22.06.19 | 20.07.19
El reloj, featuring work by Alfredo Frías (Buenos Aires, 1984) and curated by Martín Fernández and Alberto Antonio Romero—directors of Constitución gallery that housed it—was the second show held at Constitución’s new space located in La Boca. In the show, the large French-style hall was empty except for three recent large-format paintings and a watercolor diptych painted directly on the wall.
In relation to the work Chango cañero (Sugarcane Kid), Frías, a native of Tucumán province by choice, declares on Bola de Nieve website that his vocation consists of “looking at my surroundings—geographic, folkloric, and other—to speak not only of intimate questions, of things close at hand, but also to become aware of my time and place.” That time and place become relative—become other, even—when northern Argentina’s pictorial tradition is combined with, say, pop culture in the form of fashion photographs: Tucumán turns into Tucson City. El reloj’s curatorial text is Friedrich Hölderlin’s poem Wenn Aus der Ferne… (“If from a Distance …”) translated for the occasion by Antonella Saldicco. That poem also muddles and layers proximity and distance or past and present when, for instance, it pleas “still recognize me, and the past.”

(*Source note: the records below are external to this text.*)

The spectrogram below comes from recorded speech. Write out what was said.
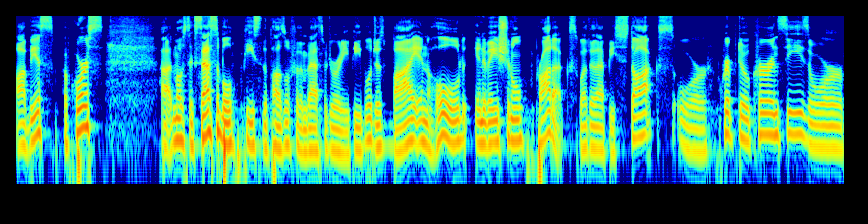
obvious, of course uh, most accessible piece of the puzzle for the vast majority of people just buy and hold innovational products, whether that be stocks or cryptocurrencies or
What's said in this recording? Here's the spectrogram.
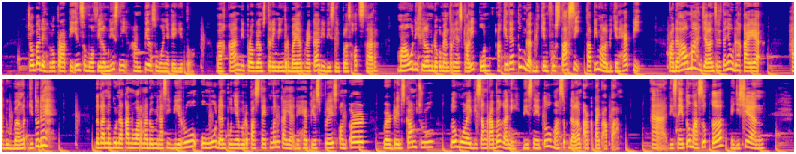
Coba deh lo perhatiin semua film Disney, hampir semuanya kayak gitu. Bahkan di program streaming berbayar mereka di Disney Plus Hotstar, mau di film dokumenternya sekalipun, akhirnya tuh nggak bikin frustasi, tapi malah bikin happy. Padahal mah jalan ceritanya udah kayak, haduh banget gitu deh. Dengan menggunakan warna dominasi biru, ungu, dan punya beberapa statement kayak The Happiest Place on Earth, Where Dreams Come True, lo mulai bisa ngeraba gak nih Disney itu masuk dalam archetype apa? Nah, Disney itu masuk ke magician.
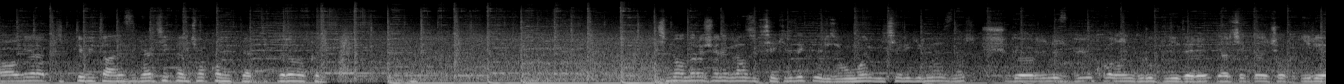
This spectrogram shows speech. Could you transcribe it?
Ağlayarak gitti bir tanesi. Gerçekten çok komikler. Tiplere bakın. Şimdi onlara şöyle birazcık çekirdek vereceğim. Umarım içeri girmezler. Şu gördüğünüz büyük olan grup lideri gerçekten çok iri.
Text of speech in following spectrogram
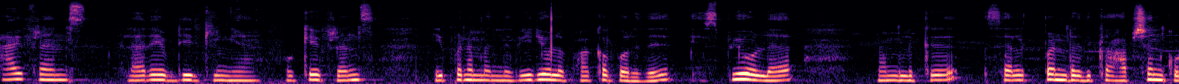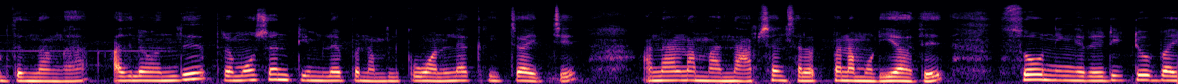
ஹாய் ஃப்ரெண்ட்ஸ் எல்லோரும் எப்படி இருக்கீங்க? ஓகே ஃப்ரெண்ட்ஸ் இப்போ நம்ம இந்த வீடியோவில் பார்க்க போகிறது எஸ்பிஓவில் நம்மளுக்கு செலக்ட் பண்ணுறதுக்கு ஆப்ஷன் கொடுத்துருந்தாங்க. அதில் வந்து ப்ரமோஷன் டீமில் இப்போ நம்மளுக்கு ஒன் லேக் ரீச் ஆயிடுச்சு. அதனால் நம்ம அந்த ஆப்ஷன் செலக்ட் பண்ண முடியாது. ஸோ நீங்கள் ready to buy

In the Internet age with its overpopulation of images, Frías produces his visual world by appropriating and combining in his paintings scenes from movies, works by other artists, and ancient ruins. In Yo sabía que se rompía (I Knew It Would Break), the cracked checkered floor is taken from the ruins of Pompey. Further back on the same canvas we can identify The Vase of Hercules about to fall. To the right is the edge of a heavy curtain—a recurring theme in Frías’s work. Two watercolor serpents painted directly on the wall represent a god who kept watch over domestic life—a deity discovered in ruins in Pompey, once again, in 2018. In Frías’s version, twin representations of the serpent-god lurk to the left and to the right of an unlit fireplace. Almost transparent, they look like traces of ancient reliefs torn off the walls. The Joker on the facing wall shows Florero con hojas (Vase with Leaves) (1976), a work by Argentine artist Pablo Suárez depicting a vase on a table. In Frías’s work, the painting hangs over a “real” suspended flowerpot—in the same shape as Marcel Duchamp’s urinal, The Fountain (1917)—with a painted plant on fire inside. Frías organizes this superimposition of Suárez and Duchamp around a light source in the plant aflame. Lastly, Le temps detruit tout (Time Ruins Everything) shows a dark dining room in different shades of gray with large candelabras holding still-lit candles. The artist based this work on the scene of the destruction of the house in Luis Buñuel’s Viridiana (1961), but he placed seven white rabbits amidst the broken dishes on the table, creatures who seem to have devoured what remained of the beggars’ banquette. The light cast on the rabbits is different from the light in the film, which shakes up the coherence of the painting’s light. The candles, meanwhile, remain lit and the curtains fall heavy over the windows. The show gets its title, El reloj, from the classic bolero to remind us of Trío Los Panchos’ plea, “Hold time in your hands/Make tonight last forever/So that she never leave me…”
Content produced by arteBA. Annual Report on contemporary Argentine art